A dramatic reduction in sugar intake has reportedly been shown to immediately improve the metabolic health of obese children and if the study’s findings weren’t enough, study author Dr. Robert Lustig with the UCSF Benioff Children’s Hospital in San Francisco claims that the study’s findings provide definitive evidence that sugar “is toxic.”
The 43 obese children who participated in the study, whose initial diets were self-reported, were placed on nine-day diets in which their sugar intake was severely restricted, however, the researchers replaced added sugars in their dietary intake with starchy foods, as to maintain the same intake of both carbs and calories.
As a result of their dietary changes, the children saw immediate improvements with their high blood pressure, blood sugar levels and cholesterol levels. In light of the across the board metabolic health improvements exhibited by the study’s participants, Dr. Lustig claims that the study offers definitive proof “that sugar is metabolically harmful not because of its calories or its effects on weight,” but because it’s “metabolically harmful because it’s sugar.”
But while Lustig, who has made a name for himself with his research into sugar’s effects on the human body, claims that “sugar is metabolically harmful because it’s sugar,” there are those who aren’t convinced and nutrition professor Susan Roberts with the USDA Human Nutrition Research Center On Aging at Tufts University is one of them.
Professor Roberts was quoted by TIME as having said that “it is impossible” for the study to attribute the metabolic improvements to the effects of low fructose because of its design. A notion which Roberts derives from the fact that the initial diets of the children were self-reported, which leaves open the possibility that the data is inaccurate.
We know that a healthy diet and weight loss cause good metabolic changes, and although this study tries to attribute its effects to low fructose, in fact it is impossible to do that because of the study design.
Still, others express concerns for reasons arbitrary of those expressed by Roberts. According to pediatrics professor Dr. Mark Corkins with the University of Tennessee Health Science Center, the study and its facts “are very important,” but the “biggest problem” is still calorie intake.
Too much calorie intake is still the biggest problem (…) It’s an important study, and the facts coming out of it are very important. It means we need to look at sugars, and at the type of sugars and sugar intake. But I worry that people are going to hang everything on this when we still need to reduce consumption.
According to the study, the children saw their fasting blood sugar levels reduced by 53 percent. Their insulin, triglyceride and LDL levels also dropped. And, perhaps most importantly, the fat in their liver decreased.Lustig says that while prior research has shown a link between metabolic syndrome and sugar, his latest research provides causation.

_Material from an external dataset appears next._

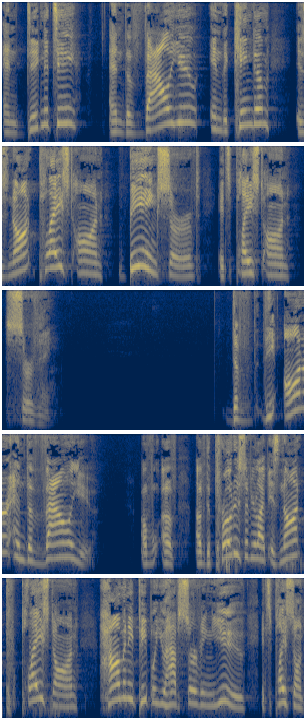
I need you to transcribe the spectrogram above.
and dignity and the value in the kingdom is not placed on being served, it's placed on serving. The, the honor and the value of, of, of the produce of your life is not p- placed on how many people you have serving you, it's placed on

Up until now, there have been a lot of correlation studies linking sugar and metabolic syndrome (…) This is causation.
In regards to the results of the 9-day diet, Lustig was quoted by CBS News as having said that he and his colleagues took sick kids and “made them healthy.”
We took kids who are sick and we made them healthy (…) We didn’t completely reverse it, but within 10 days we went a very long way in reversing their metabolic dysfunction, with no change in calories and no change in weight.

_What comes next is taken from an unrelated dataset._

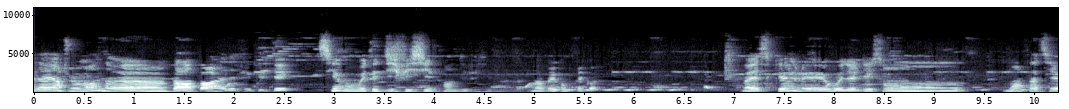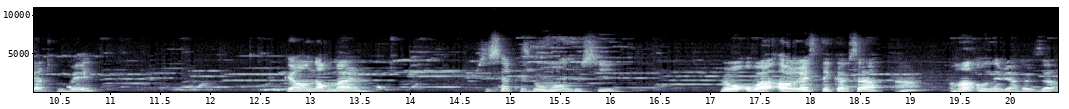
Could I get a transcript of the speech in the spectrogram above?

The sugar industry raised issue with the study’s findings as The Sugar Association released a statement in which it said that the study “fails to give scientific accuracy to important questions that need legitimate answers.”
Thirty-three of the 43 participants lost weight — a significant average of 2 pounds per person over nine days. This makes it impossible to separate the effects of weight loss from dietary changes on the health variables measured.
Oregon State University researchers reported earlier this year in the journal Neuroscience the results of an unrelated study that found high-sugar and high-fat diets to reduce cognitive function.A study out of Northwestern University Feinberg School of Medicine reported earlier this year found that the HIV virus can be starved to death by cutting off its sugar and nutrient pipeline.What do you think, is sugar toxic?